I needed a book with Girl in the title for the 2023 Pop Sugar Reading Challenge, and since none of the books from my TBR fit, I went searching. It didn’t take long before I came across The Boston Girl by Anita Diamant (Scribner, 2014), and that was an easy choice. I love Anita Diamant. I love her fiction, I love her nonfiction, I’m a huge fan. So much so that I was almost frightened to start this book, because what if I didn’t like it? Cautiously, I opened the cover, turned a few pages to the first chapter, started reading…and hilariously, I was hooked within the first two paragraphs. Unsurprisingly, I ended up loving this book.
Told in the style of an interview with her granddaughter, The Boston Girl tells the story of the life of Addie Baum, a Jewish woman whose life spanned the course of the 20th century. Her parents are poor and don’t quite understand this new country that they’ve fled to; her sisters are distant, and forming relationships with them in such a volatile household is nearly impossible. But Addie scrapes together a life for herself, using the many resources around her, like the Settlement House and its courses and support groups, to turn herself into a real Boston Girl.
Growing up as the impoverished daughter of immigrant parents. World War I and its devastation. Unexpected pregnancy in a dangerous time. A prescient retelling of the terror of the Spanish flu pandemic. Life, death, love, struggle, and triumph. It’s all here in this book, where Addie Baum blossoms from a naïve young girl to a woman surrounded by love, family, friends, and the incredible life she’s built for herself.
This book is fabulous historical fiction that covers so many topics that are still relevant today. I think I held my breath through all of the pages that were set during the Spanish flu pandemic; that part was particularly well-written and far too familiar, so much so that I flipped back to the copyright page and was a little surprised to find this was published in 2014. Of course it’s part of Addie’s timeline, but I think that part of the story has taken on far more meaning since the book’s initial publication date.

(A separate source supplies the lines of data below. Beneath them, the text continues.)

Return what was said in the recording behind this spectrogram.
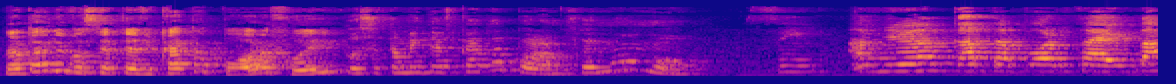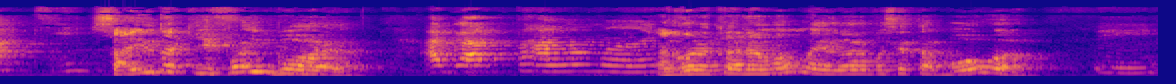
Natália, você teve catapora, foi? Você também teve catapora, não foi, meu amor? Sim. A minha catapora saiu daqui. Saiu daqui, foi embora. Agora tá na mãe. Agora tá na mamãe, agora você tá boa? Sim.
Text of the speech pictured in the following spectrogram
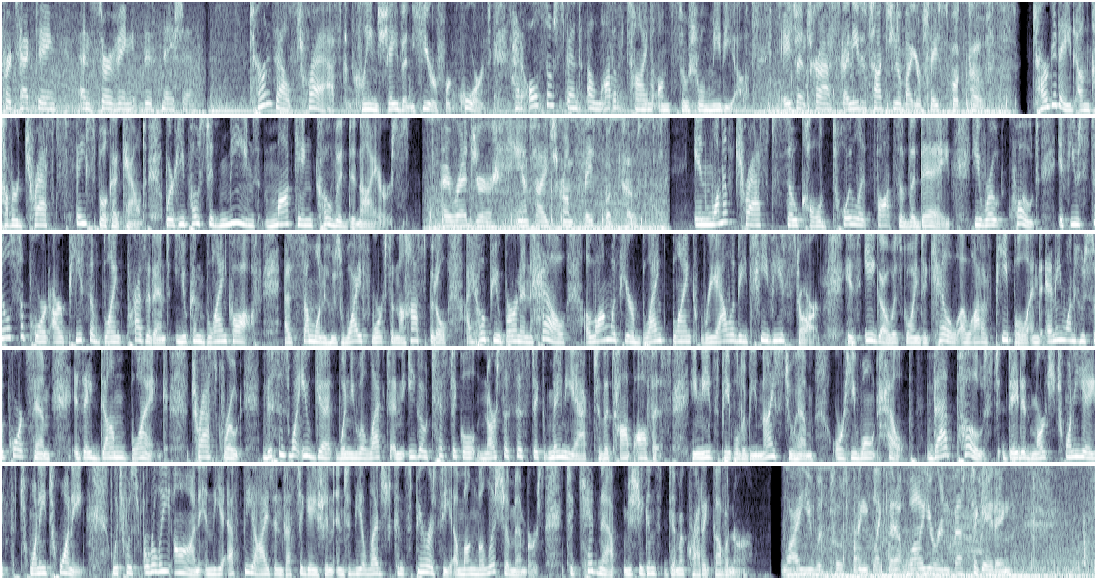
protecting and serving this nation. Turns out Trask, clean shaven here for court, had also spent a lot of time on social media. Agent Trask, I need to talk to you about your Facebook posts. Target 8 uncovered Trask's Facebook account where he posted memes mocking COVID deniers. I read your anti Trump Facebook posts. In one of Trask's so-called toilet thoughts of the day, he wrote, quote, if you still support our piece of blank president, you can blank off. As someone whose wife works in the hospital, I hope you burn in hell along with your blank blank reality TV star. His ego is going to kill a lot of people and anyone who supports him is a dumb blank. Trask wrote, this is what you get when you elect an egotistical, narcissistic maniac to the top office. He needs people to be nice to him or he won't help. That post, dated March 28, 2020, which was early on in the FBI's investigation into the alleged conspiracy among militia members to kidnap Michigan's Democratic governor. Why you would post things like that while you're investigating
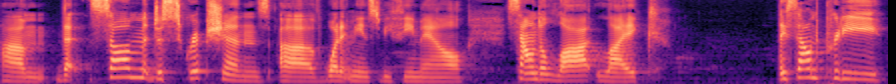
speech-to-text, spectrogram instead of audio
um, that some descriptions of what it means to be female sound a lot like they sound pretty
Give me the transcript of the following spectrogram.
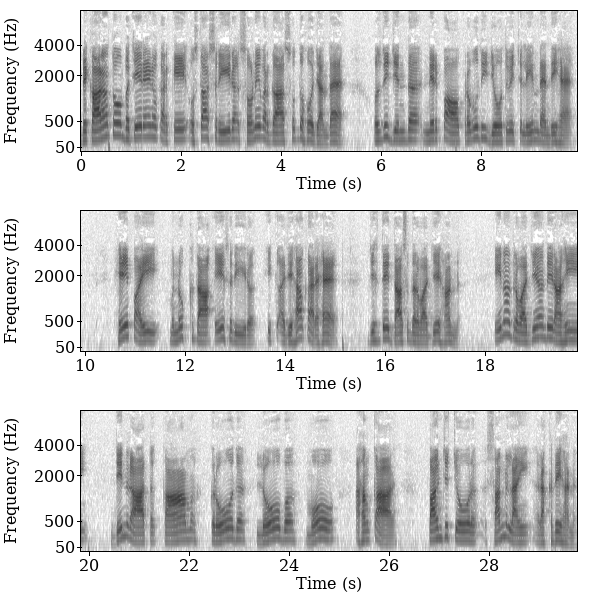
ਵਿਕਾਰਾਂ ਤੋਂ ਬਚੇ ਰਹਿਣ ਕਰਕੇ ਉਸ ਦਾ ਸਰੀਰ ਸੋਨੇ ਵਰਗਾ ਸੁੱਧ ਹੋ ਜਾਂਦਾ ਹੈ। ਉਸ ਦੀ ਜਿੰਦ ਨਿਰਭਉ ਪ੍ਰਭੂ ਦੀ ਜੋਤ ਵਿੱਚ ਲੀਨ ਰਹਿੰਦੀ ਹੈ। ਹੇ ਭਾਈ, ਮਨੁੱਖ ਦਾ ਇਹ ਸਰੀਰ ਇੱਕ ਅਜਿਹਾ ਘਰ ਹੈ ਜਿਸ ਦੇ 10 ਦਰਵਾਜ਼ੇ ਹਨ। ਇਹਨਾਂ ਦਰਵਾਜ਼ਿਆਂ ਦੇ ਰਾਹੀਂ ਦਿਨ ਰਾਤ ਕਾਮ, ਕ੍ਰੋਧ, ਲੋਭ, ਮੋਹ ਅਹੰਕਾਰ ਪੰਜ ਚੋਰ ਸੰਨ ਲਾਈ ਰੱਖਦੇ ਹਨ।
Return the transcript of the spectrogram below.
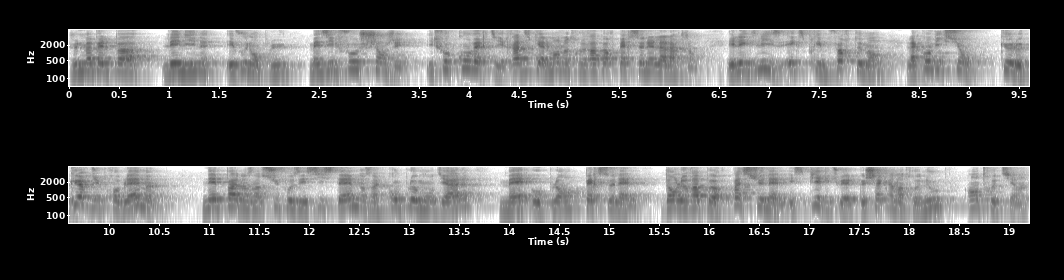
Je ne m'appelle pas Lénine et vous non plus, mais il faut changer. Il faut convertir radicalement notre rapport personnel à l'argent. Et l'Église exprime fortement la conviction que le cœur du problème n'est pas dans un supposé système, dans un complot mondial, mais au plan personnel, dans le rapport passionnel et spirituel que chacun d'entre nous entretient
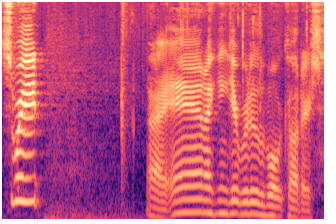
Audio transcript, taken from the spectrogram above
Sweet! Alright, and I can get rid of the bolt cutters.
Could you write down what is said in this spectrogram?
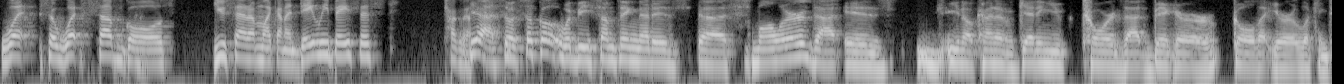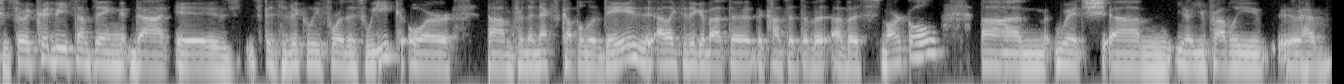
What so what sub goals you set them like on a daily basis. Talk about Yeah, so a sub goal would be something that is uh, smaller, that is, you know, kind of getting you towards that bigger goal that you're looking to. So it could be something that is specifically for this week or um, for the next couple of days. I like to think about the the concept of a of a smart goal, um, which um, you know you probably have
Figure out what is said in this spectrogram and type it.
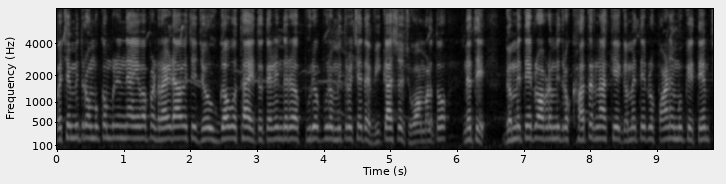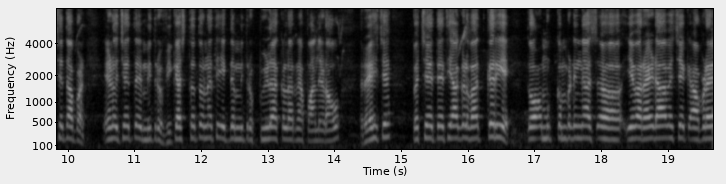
પછી મિત્રો અમુક કંપનીના એવા પણ રાઈડ આવે છે, જો ઉગાવો થાય, તો તેની અંદર પૂરેપૂરો મિત્રો છે તે વિકાસ જોવા મળતો નથી. ગમે તેટલો આપણે મિત્રો ખાતર નાખીએ, ગમે તેટલું પાણી મૂકીએ, તેમ છતાં પણ એનો છે તે મિત્રો વિકાસ થતો નથી. એકદમ મિત્રો પીળા કલરના પાંદડાઓ રહે છે. પછી તેથી આગળ વાત કરીએ, તો અમુક કંપનીના એવા રાઈડ આવે છે કે આપણે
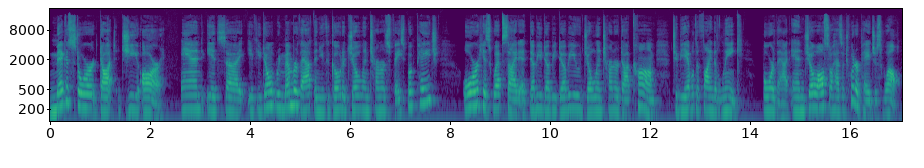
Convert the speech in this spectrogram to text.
megastore.gr. And it's uh, if you don't remember that, then you could go to Joe Lynn Turner's Facebook page or his website at www.joelynnturner.com to be able to find a link for that. And Joe also has a Twitter page as well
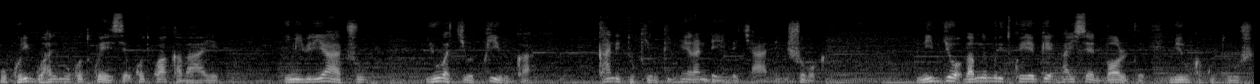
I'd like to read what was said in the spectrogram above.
Ukuri guhari ni uko twese uko twakabaye imibiri yacu yubakiwe kwiruka kandi tukiruka intera ndende cyane ishoboka. Ni byo bamwe muri twebwe nka Usain Bolt biruka kuturusha.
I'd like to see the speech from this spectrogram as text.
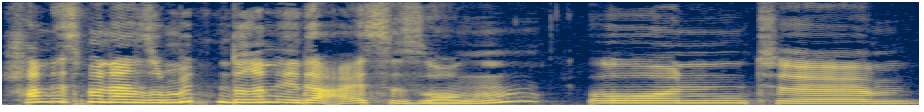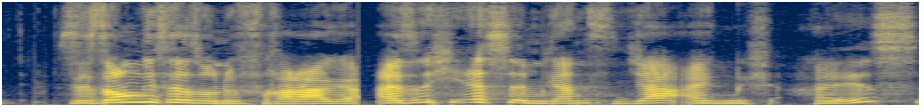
Schon ist man dann so mittendrin in der Eissaison. Und ähm, Saison ist ja so eine Frage. Also ich esse im ganzen Jahr eigentlich Eis,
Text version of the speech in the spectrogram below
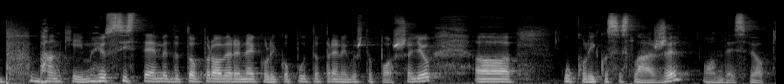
banke imaju sisteme da to provere nekoliko puta pre nego što pošalju. Uh, Ukoliko se slaže, onda je sve ok.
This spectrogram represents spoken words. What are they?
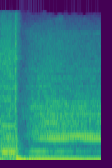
Yeah.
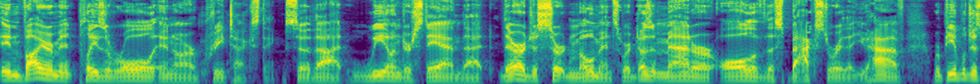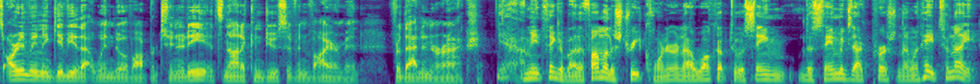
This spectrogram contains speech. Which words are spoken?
environment plays a role in our pretexting so that we understand that there are just certain moments where it doesn't matter all of this backstory that you have, where people just aren't even going to give you that window of opportunity. It's not a conducive environment for that interaction. Yeah, I mean, think about it. If I'm on a street corner and I walk up to a same the same exact person, I went, "Hey, tonight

There are some fraught moments, moments of death, sexual assault and harassment, a soldier’s PTSD, and what we recognize today as emotional abuse by a parent. But there’s also joy, of friendship, of carving out a career path, of falling in love for the first time. This is truly a well-crafted story that spans a century of incredible change, and Ms. Diamant manages to cover just enough history without bogging down the reader with tiny details or the more complicated parts of history. This is character-driven with a heavy influence by the outside events of history, and I truly loved it.
Visit Anita Diamant’s website here.